3. Stay at home if you feel ill and display influenza–like symptoms.  The symptoms to be aware of in the case of the coronavirus include cough, shortness of breath, difficulty in breathing, and fever.  Do not come to church services until you feel well. 

4. The Church’s duty of care extends to members of the clergy.  If you have influenza–type symptoms, do not call the clergy for pastoral visitation.  Pastoral support for parishioners who are unable to attend church services should be provided by telephone or online (e.g. Skype).

5. Everyone administering Holy Communion should wash their hands or use alcohol–based hand gel before beginning.  Holy Communion should be administered only in one kind (bread) and placed into the hands only and not onto the tongue.  Only the celebrant should drink from the chalice.  Holy Communion is normally received in both kinds separately – bread and wine – but may be received in either kind, and those who are incapable of receiving the sacrament are to be assured that they are by faith partakers of the body and blood of Christ and of the benefits He conveys to us by them (Book of Common Prayer, p.440).  Intinction should be avoided.

Guidance for religious services has been provided by the Health Protection Surveillance Centre and is available at this link.

Any further guidance for either jurisdiction will be circulated as and when available.

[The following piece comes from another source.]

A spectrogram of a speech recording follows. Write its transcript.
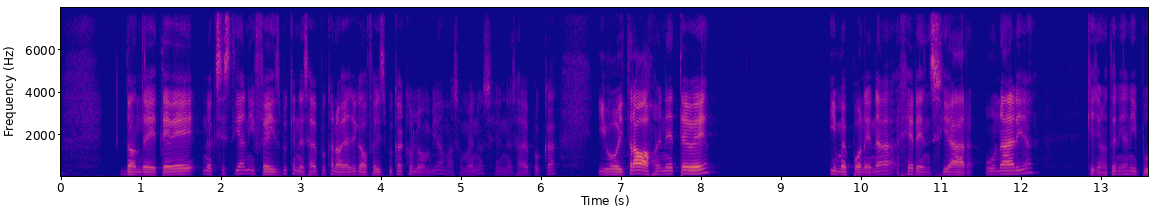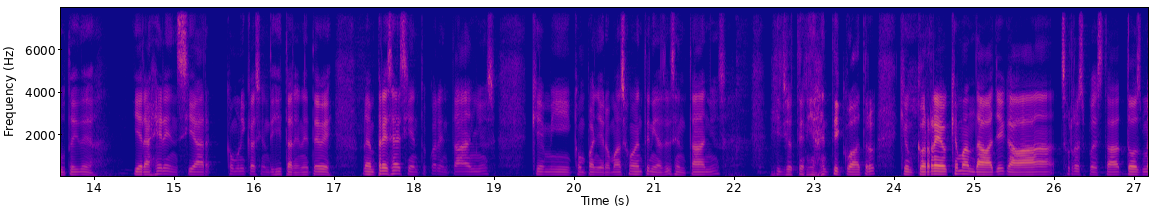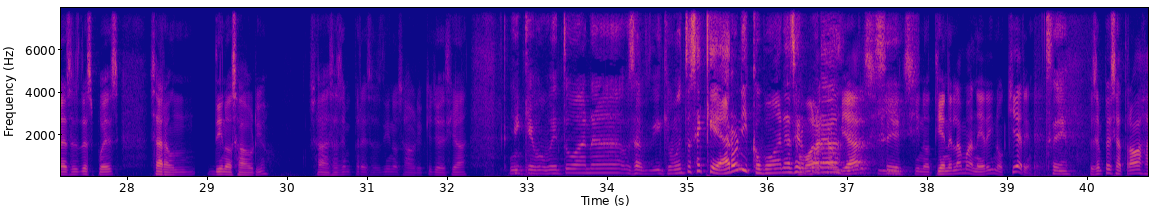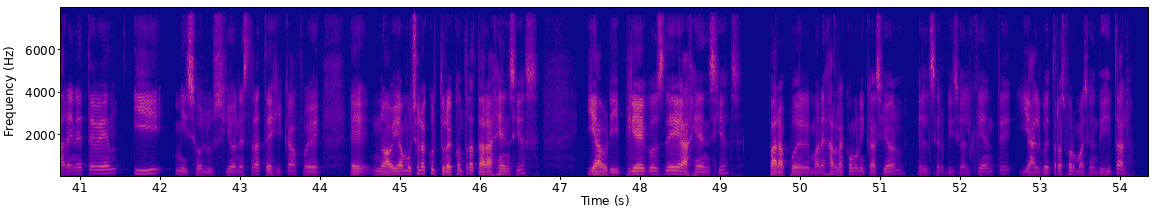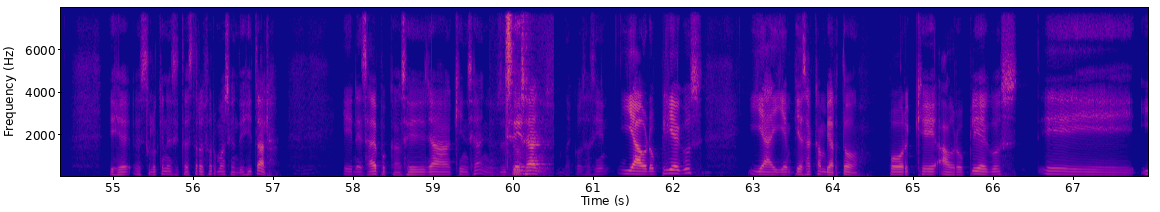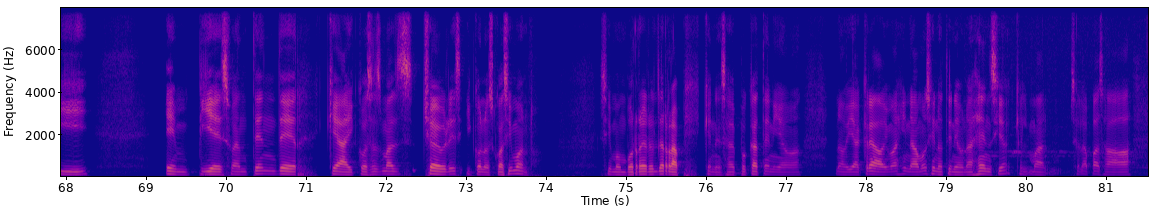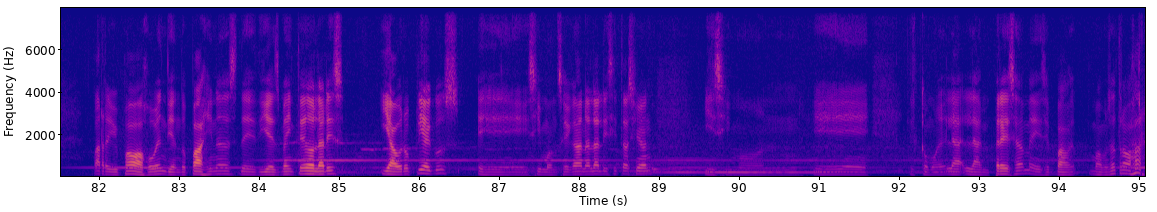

Approved by the House of Bishops and the Honorary Secretaries of the General Synod